### REQUIRED ACTION
Provide a verbatim copy of all the records below, leaving the images out.

GIVEN INFORMATION START

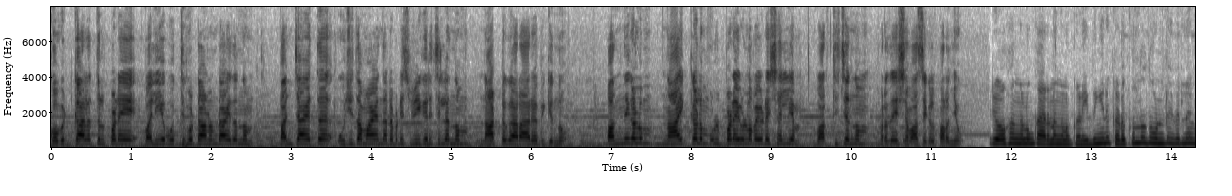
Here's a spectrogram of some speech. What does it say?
കോവിഡ് കാലത്തുൾപ്പെടെ വലിയ ബുദ്ധിമുട്ടാണ് ഉണ്ടായതെന്നും പഞ്ചായത്ത് ഉചിതമായ നടപടി സ്വീകരിച്ചില്ലെന്നും നാട്ടുകാർ ആരോപിക്കുന്നു. പന്നികളും നായ്ക്കളും ഉൾപ്പെടെയുള്ളവയുടെ ശല്യം വർദ്ധിച്ചെന്നും പ്രദേശവാസികൾ പറഞ്ഞു. രോഗങ്ങളും കാരണങ്ങളൊക്കെയാണ്. ഇതിങ്ങനെ കിടക്കുന്നത് കൊണ്ട് ഇതെല്ലാം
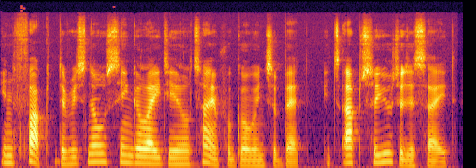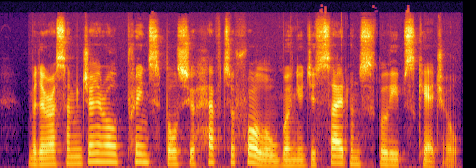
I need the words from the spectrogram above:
In fact, there is no single ideal time for going to bed. It's up to you to decide. But there are some general principles you have to follow when you decide on sleep schedule.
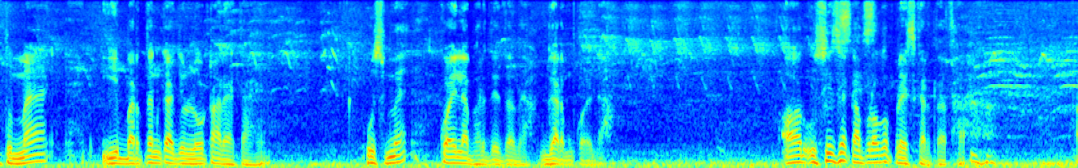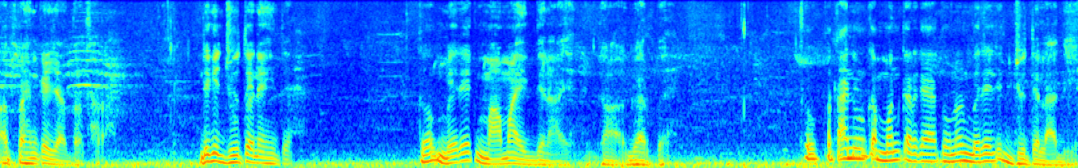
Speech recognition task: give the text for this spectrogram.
तो मैं ये बर्तन का जो लोटा रहता है उसमें कोयला भर देता था गर्म कोयला। और उसी से कपड़ों को प्रेस करता था। और पहन के जाता था। लेकिन जूते नहीं थे। तो मेरे एक मामा एक दिन आए घर पे। तो पता नहीं उनका मन कर गया तो उन्होंने मेरे लिए जूते ला दिए।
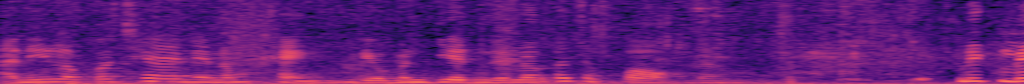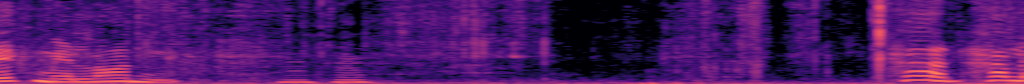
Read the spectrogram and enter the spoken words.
อันนี้เราก็แช่ในน้ำแข็ง เดี๋ยวมันเย็นเดี๋ยวเราก็จะปอกกัน เล็กๆเมลอน ถ้าถ้าเ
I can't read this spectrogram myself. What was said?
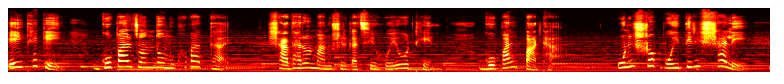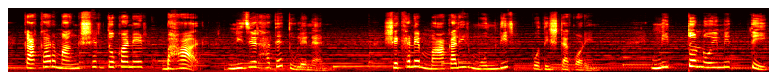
এই থেকেই গোপালচন্দ্র মুখোপাধ্যায় সাধারণ মানুষের কাছে হয়ে ওঠেন গোপাল পাঠা। উনিশশো সালে কাকার মাংসের দোকানের ভার নিজের হাতে তুলে নেন। সেখানে মা কালীর মন্দির প্রতিষ্ঠা করেন। নিত্য নৈমিত্তিক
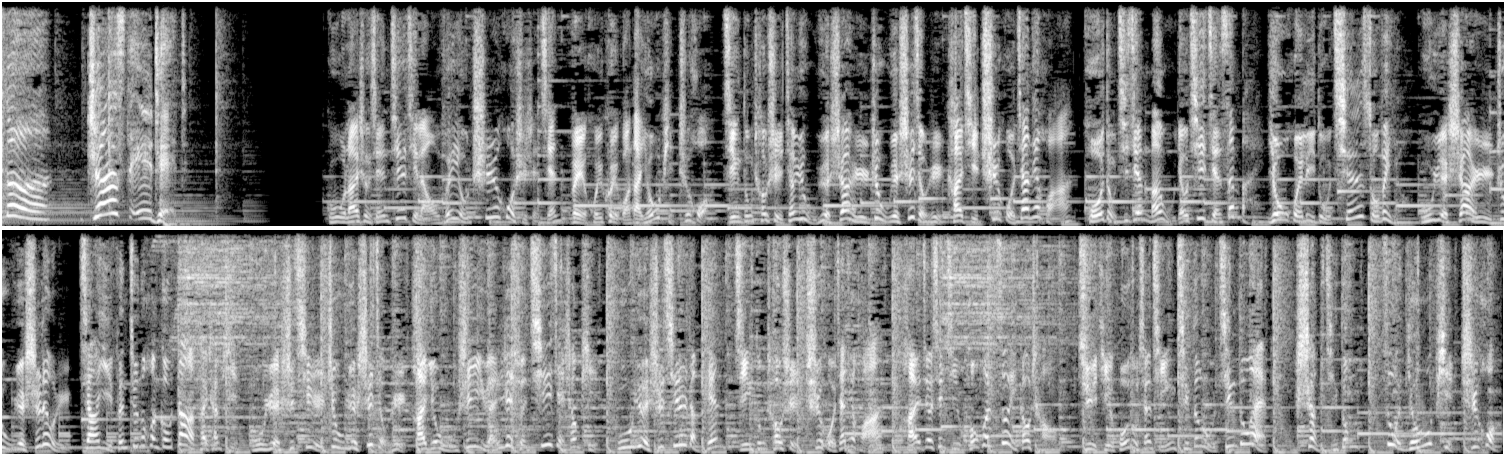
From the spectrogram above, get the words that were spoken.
那 just eat it。古来圣贤皆寂寥，唯有吃货是神仙。为回馈广大有品吃货，京东超市将于五月十二日至五月十九日开启吃货嘉年华活动，期间满五幺七减三百，优惠力度前所未有。五月十二日至五月十六日，加一分就能换购大牌产品。五月十七日至五月十九日，还有五十亿元任选七件商品。五月十七日当天，京东超市吃货嘉年华还将掀起狂欢最高潮。具体活动详情，请登录京东 APP，上京东做有品吃货。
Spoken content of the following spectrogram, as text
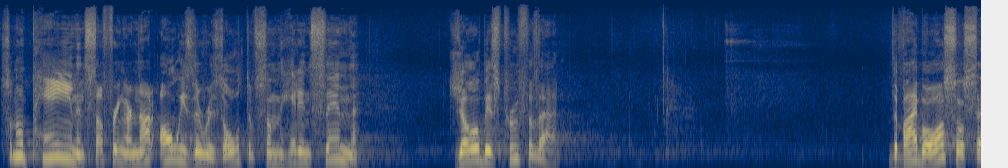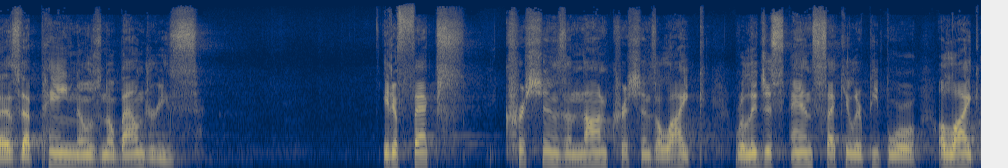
So, no pain and suffering are not always the result of some hidden sin. Job is proof of that. The Bible also says that pain knows no boundaries. It affects Christians and non Christians alike, religious and secular people alike,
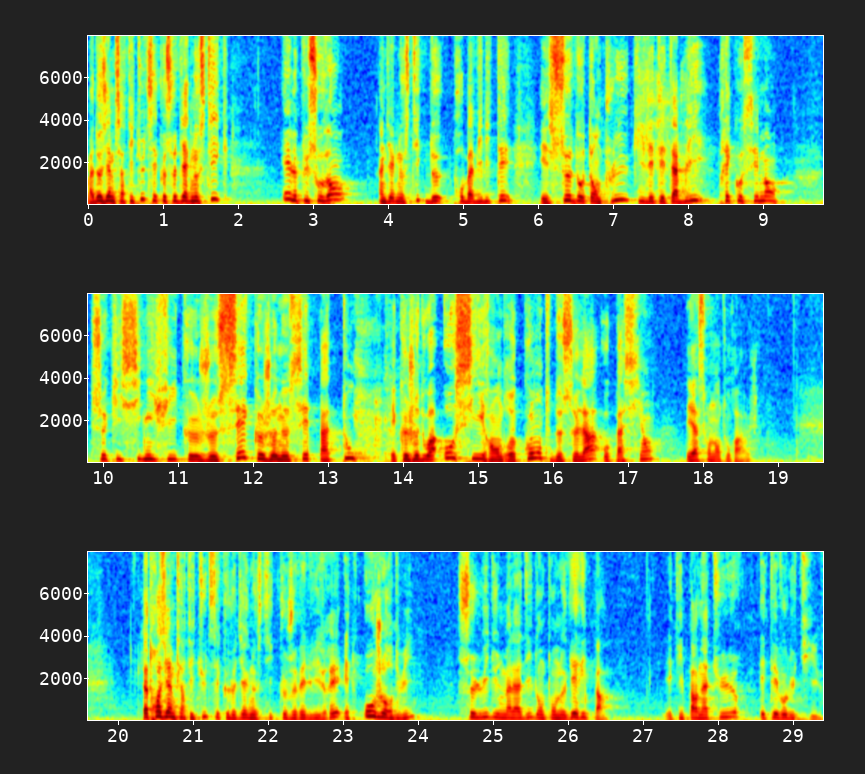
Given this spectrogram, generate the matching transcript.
Ma deuxième certitude, c'est que ce diagnostic est le plus souvent diagnostic de probabilité, et ce d'autant plus qu'il est établi précocement, ce qui signifie que je sais que je ne sais pas tout et que je dois aussi rendre compte de cela au patient et à son entourage. La troisième certitude, c'est que le diagnostic que je vais livrer est aujourd'hui celui d'une maladie dont on ne guérit pas et qui par nature est évolutive.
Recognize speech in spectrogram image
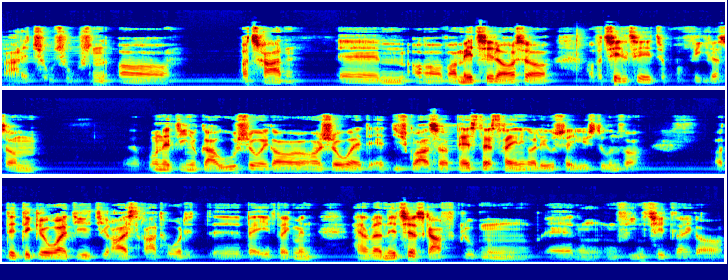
var det 2013, øhm, og var med til også at, at fortælle til, til profiler som øh, Ronaldinho Gaúcho, ikke? Og, og show, at, at de skulle altså passe deres træning og leve seriøst udenfor. Og det, det gjorde, at de, de rejste ret hurtigt øh, bagefter. Ikke? Men han har været med til at skaffe klubben nogle, øh, nogle, nogle fine titler, ikke? Og,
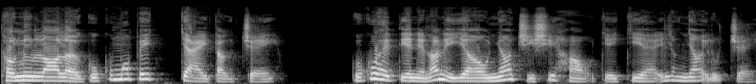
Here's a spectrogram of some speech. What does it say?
Thằng nửa lo là cô cũng mới bé chạy tàu chơi cú cú hay tiền này nó này giàu nhau chỉ sĩ hậu chè chè ít lần nhau ít lúc chè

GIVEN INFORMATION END

### ANSWER TO THIS EXERCISE
Here's a spectrogram of some speech. What does it say?
കോവിഡ് കാലത്തുൾപ്പെടെ വലിയ ബുദ്ധിമുട്ടാണ് ഉണ്ടായതെന്നും പഞ്ചായത്ത് ഉചിതമായ നടപടി സ്വീകരിച്ചില്ലെന്നും നാട്ടുകാർ ആരോപിക്കുന്നു. പന്നികളും നായ്ക്കളും ഉൾപ്പെടെയുള്ളവയുടെ ശല്യം വർദ്ധിച്ചെന്നും പ്രദേശവാസികൾ പറഞ്ഞു. രോഗങ്ങളും കാരണങ്ങളൊക്കെയാണ്. ഇതിങ്ങനെ കിടക്കുന്നത് കൊണ്ട് ഇതെല്ലാം
I need the words from the spectrogram above:
In fact, there is no single ideal time for going to bed. It's up to you to decide. But there are some general principles you have to follow when you decide on sleep schedule.
Speech recognition task: give the text for this spectrogram.
तो मैं ये बर्तन का जो लोटा रहता है उसमें कोयला भर देता था गर्म कोयला। और उसी से कपड़ों को प्रेस करता था। और पहन के जाता था। लेकिन जूते नहीं थे। तो मेरे एक मामा एक दिन आए घर पे। तो पता नहीं उनका मन कर गया तो उन्होंने मेरे लिए जूते ला दिए।
Read the spectrogram and enter the spoken words.
อันนี้เราก็แช่ในน้ำแข็ง เดี๋ยวมันเย็นเดี๋ยวเราก็จะปอกกัน เล็กๆเมลอน ถ้าถ้าเ
I can't read this spectrogram myself. What was said?
এই থেকেই গোপালচন্দ্র মুখোপাধ্যায় সাধারণ মানুষের কাছে হয়ে ওঠেন গোপাল পাঠা। উনিশশো সালে কাকার মাংসের দোকানের ভার নিজের হাতে তুলে নেন। সেখানে মা কালীর মন্দির প্রতিষ্ঠা করেন। নিত্য নৈমিত্তিক
From the spectrogram above, get the words that were spoken.
那 just eat it。古来圣贤皆寂寥，唯有吃货是神仙。为回馈广大有品吃货，京东超市将于五月十二日至五月十九日开启吃货嘉年华活动，期间满五幺七减三百，优惠力度前所未有。五月十二日至五月十六日，加一分就能换购大牌产品。五月十七日至五月十九日，还有五十亿元任选七件商品。五月十七日当天，京东超市吃货嘉年华还将掀起狂欢最高潮。具体活动详情，请登录京东 APP，上京东做有品吃货。
Spoken content of the following spectrogram, as text
So, no pain and suffering are not always the result of some hidden sin. Job is proof of that. The Bible also says that pain knows no boundaries. It affects Christians and non Christians alike, religious and secular people alike,
Given this spectrogram, generate the matching transcript.
Ma deuxième certitude, c'est que ce diagnostic est le plus souvent diagnostic de probabilité, et ce d'autant plus qu'il est établi précocement, ce qui signifie que je sais que je ne sais pas tout et que je dois aussi rendre compte de cela au patient et à son entourage. La troisième certitude, c'est que le diagnostic que je vais livrer est aujourd'hui celui d'une maladie dont on ne guérit pas et qui par nature est évolutive.
Recognize speech in spectrogram image
var det 2013, øhm, og var med til også at, at fortælle til, til profiler som øh, Ronaldinho Gaúcho, ikke? Og, og show, at, at de skulle altså passe deres træning og leve seriøst udenfor. Og det, det gjorde, at de, de rejste ret hurtigt øh, bagefter. Ikke? Men han har været med til at skaffe klubben nogle, øh, nogle, nogle fine titler, ikke? Og,
Here's a spectrogram of some speech. What does it say?
Thằng nửa lo là cô cũng mới bé chạy tàu chơi cú cú hay tiền này nó này giàu nhau chỉ sĩ hậu chè chè ít lần nhau ít lúc chè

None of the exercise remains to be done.